▶ [RECORDS FOR PROCESSING]:
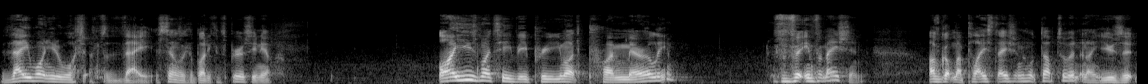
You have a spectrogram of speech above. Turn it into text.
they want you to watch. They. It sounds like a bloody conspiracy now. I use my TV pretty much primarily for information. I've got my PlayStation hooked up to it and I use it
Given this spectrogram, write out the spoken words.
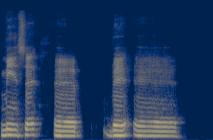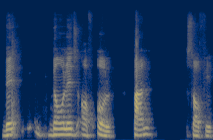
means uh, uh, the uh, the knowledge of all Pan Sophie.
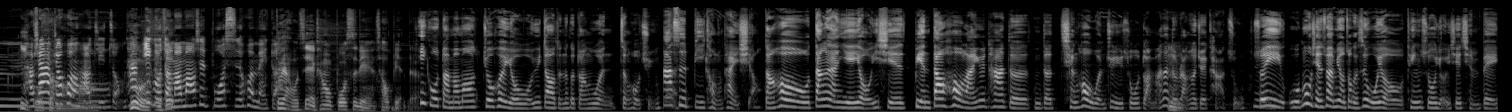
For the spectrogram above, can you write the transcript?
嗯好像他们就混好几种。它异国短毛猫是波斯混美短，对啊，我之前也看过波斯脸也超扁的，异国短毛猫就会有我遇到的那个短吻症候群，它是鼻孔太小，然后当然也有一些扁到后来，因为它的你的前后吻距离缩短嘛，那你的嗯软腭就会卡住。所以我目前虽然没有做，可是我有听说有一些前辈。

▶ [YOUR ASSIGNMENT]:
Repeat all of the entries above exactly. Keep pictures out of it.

▶ [RESPONSE BOX]:
You have a spectrogram of speech above. Turn it into text.
they want you to watch. They. It sounds like a bloody conspiracy now. I use my TV pretty much primarily for information. I've got my PlayStation hooked up to it and I use it
Given this spectrogram, write out the spoken words.
means uh, uh, the uh, the knowledge of all Pan Sophie.
For the spectrogram above, can you write the transcript?
嗯好像他们就混好几种。它异国短毛猫是波斯混美短，对啊，我之前也看过波斯脸也超扁的，异国短毛猫就会有我遇到的那个短吻症候群，它是鼻孔太小，然后当然也有一些扁到后来，因为它的你的前后吻距离缩短嘛，那你的嗯软腭就会卡住。所以我目前虽然没有做，可是我有听说有一些前辈。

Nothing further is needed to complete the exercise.